IWPR's survey of three hospitals has revealed a catalogue of abuses, many of which our team witnessed personally. While there is relatively little evidence of malicious treatment by staff, it is clear that patients are routinely used for unauthorised labour in hospital grounds and for domestic service. Patients are frequently complicit with these arrangements simply because the standard food is so poor that any alternative is preferable.
Patients have few means of redress, and complaining may prove counterproductive. “Until recently, if a patient in a psychiatric hospital complained about the bad food, the rudeness of the doctors, the disappearance of personal belongings, or the violation of hospital rules, it would be attached to his or her medical record," a staff member at the Centre for Psychiatric Health said. In other words, complaints were used as additional evidence of anxious or aggressive behaviour. No one investigated the cited problems.
Jalalabad rights activist Abdunazar Mamatislamov says it is high time a system was put in place to provide patients with proper care and treatment, since the current provision is so bad that it would "make a healthy person mentally ill”.
Human rights activist Omurzakov agrees, “Kyrgyzstanis should not be so callous towards people with mental disorders and calmly allow their rights to be violated, so that they are forced to feed off dogs and clover.” He wants the issue to become the subject of a serious investigation and national debate.
Are there any signs of positive change? The fact that more agencies and NGOs are visiting these institutions is hopeful. Two days after IWPR was at Chymkorgon, the hospital received a visit from lawyer Deborah Dorfman and her colleague Craig Awmiller of the Mental Disability Advocacy Centre, based in Budapest
The visitors gave mixed reviews. “I don’t think that we were able to see the real picture of what is happening in Chymkorgon," Awmiller said. "But we could see the hospital does not offer adequate nutrition and medical coverage”.

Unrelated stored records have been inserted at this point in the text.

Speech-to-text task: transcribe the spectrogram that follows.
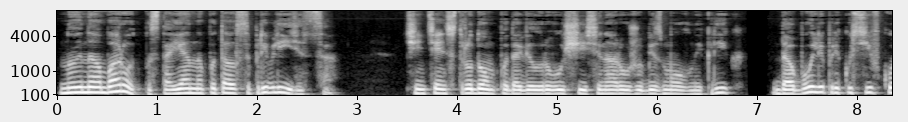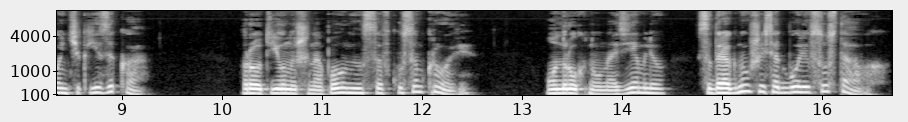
но и наоборот постоянно пытался приблизиться. Чинтянь с трудом подавил рвущийся наружу безмолвный крик до боли прикусив кончик языка. Рот юноши наполнился вкусом крови. Он рухнул на землю, содрогнувшись от боли в суставах.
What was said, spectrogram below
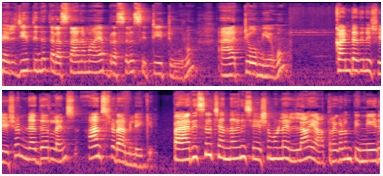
ബെൽജിയത്തിന്റെ തലസ്ഥാനമായ ബ്രസൽ സിറ്റി ടൂറും ആറ്റോമിയവും കണ്ടതിന് ശേഷം നെതർലൻഡ്സ് ആംസ്റ്റർഡാമിലേക്ക്. പാരീസിൽ ചെന്നതിന് ശേഷമുള്ള എല്ലാ യാത്രകളും പിന്നീട്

Dorfman was more optimistic. “I saw very good relations between medical personnel with patients,” she said. “Despite the hardships and lack of financing, the personnel of the hospital, especially its directors, were very open with us. You can see their willingness to improve the current situation, even with the scant resources available to them.”
The names of all patients have been altered.
Ulugbek Babakulov, Natalia Domagalskaya and Asel Sagynbaeva are IWPR contributors in Bishkek.